**Given data:**

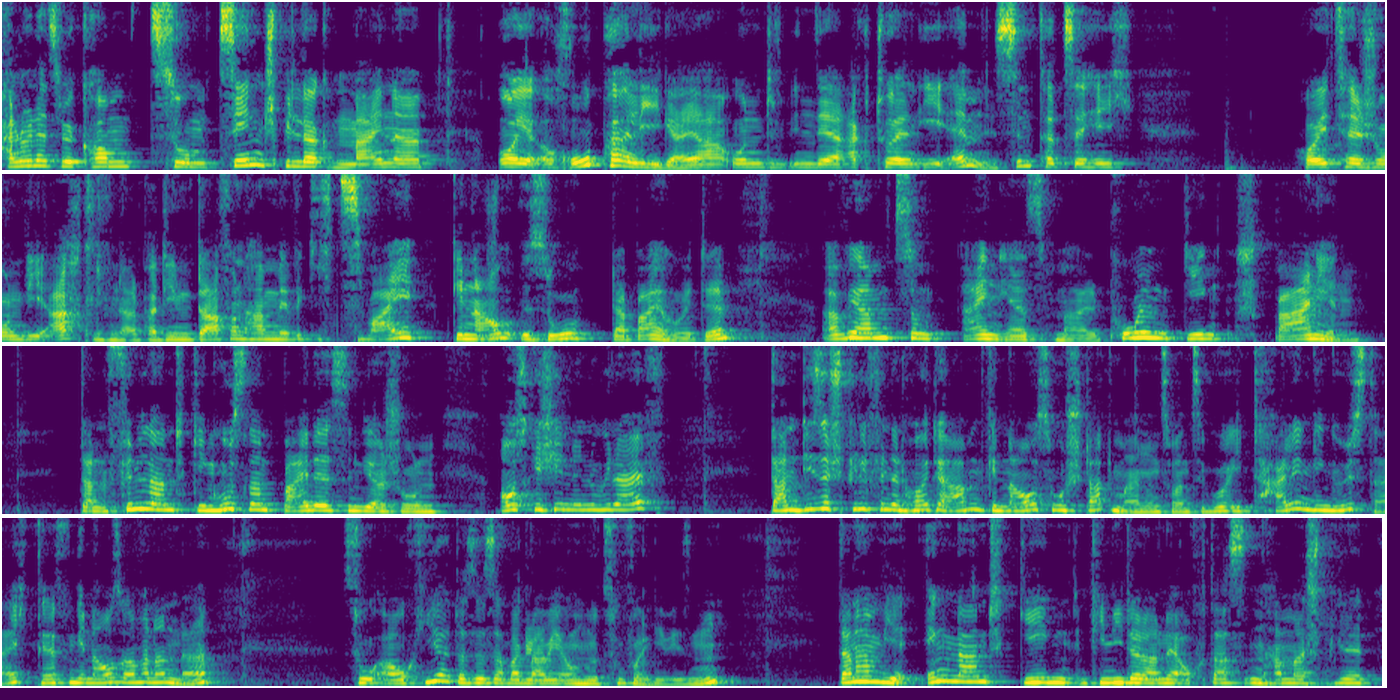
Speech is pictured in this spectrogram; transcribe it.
Hallo und herzlich willkommen zum zehnten Spieltag meiner Europa-Liga, ja, und in der aktuellen EM sind tatsächlich heute schon die Achtelfinalpartien und davon haben wir wirklich zwei genau so dabei heute. Aber wir haben zum einen erstmal Polen gegen Spanien, dann Finnland gegen Russland, beide sind ja schon ausgeschieden in Real Life. Dann dieses Spiel findet heute Abend genauso statt um 21 Uhr. Italien gegen Österreich treffen genauso aufeinander. So auch hier, das ist aber glaube ich auch nur Zufall gewesen. Dann haben wir England gegen die Niederlande, auch das ein Hammerspiel.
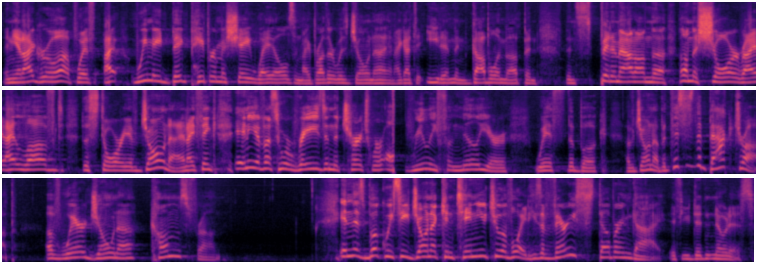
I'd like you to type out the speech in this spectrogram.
And yet I grew up with, I, we made big paper mache whales, and my brother was Jonah, and I got to eat him and gobble him up and then spit him out on the, on the shore, right? I loved the story of Jonah. And I think any of us who were raised in the church were all really familiar with the book of Jonah. But this is the backdrop of where Jonah comes from. In this book, we see Jonah continue to avoid. He's a very stubborn guy, if you didn't notice.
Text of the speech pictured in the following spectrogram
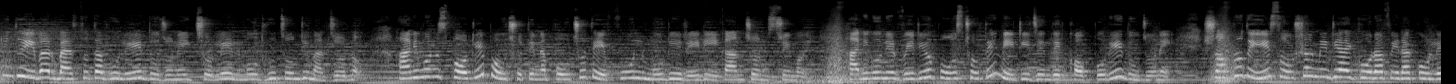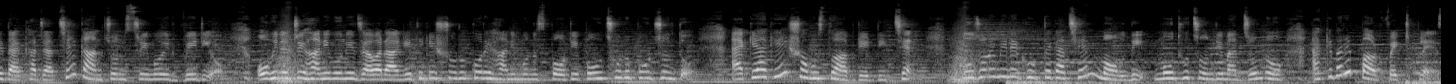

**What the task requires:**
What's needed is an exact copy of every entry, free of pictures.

**Answer:**
Speech is pictured in this spectrogram; transcribe it.
Hallo und herzlich willkommen zum zehnten Spieltag meiner Europa-Liga, ja, und in der aktuellen EM sind tatsächlich heute schon die Achtelfinalpartien und davon haben wir wirklich zwei genau so dabei heute. Aber wir haben zum einen erstmal Polen gegen Spanien, dann Finnland gegen Russland, beide sind ja schon ausgeschieden in Real Life. Dann dieses Spiel findet heute Abend genauso statt um 21 Uhr. Italien gegen Österreich treffen genauso aufeinander. So auch hier, das ist aber glaube ich auch nur Zufall gewesen. Dann haben wir England gegen die Niederlande, auch das ein Hammerspiel.
I'd like you to type out the speech in this spectrogram.
And yet I grew up with, I, we made big paper mache whales, and my brother was Jonah, and I got to eat him and gobble him up and then spit him out on the, on the shore, right? I loved the story of Jonah. And I think any of us who were raised in the church were all really familiar with the book of Jonah. But this is the backdrop of where Jonah comes from. In this book, we see Jonah continue to avoid. He's a very stubborn guy, if you didn't notice.
Text of the speech pictured in the following spectrogram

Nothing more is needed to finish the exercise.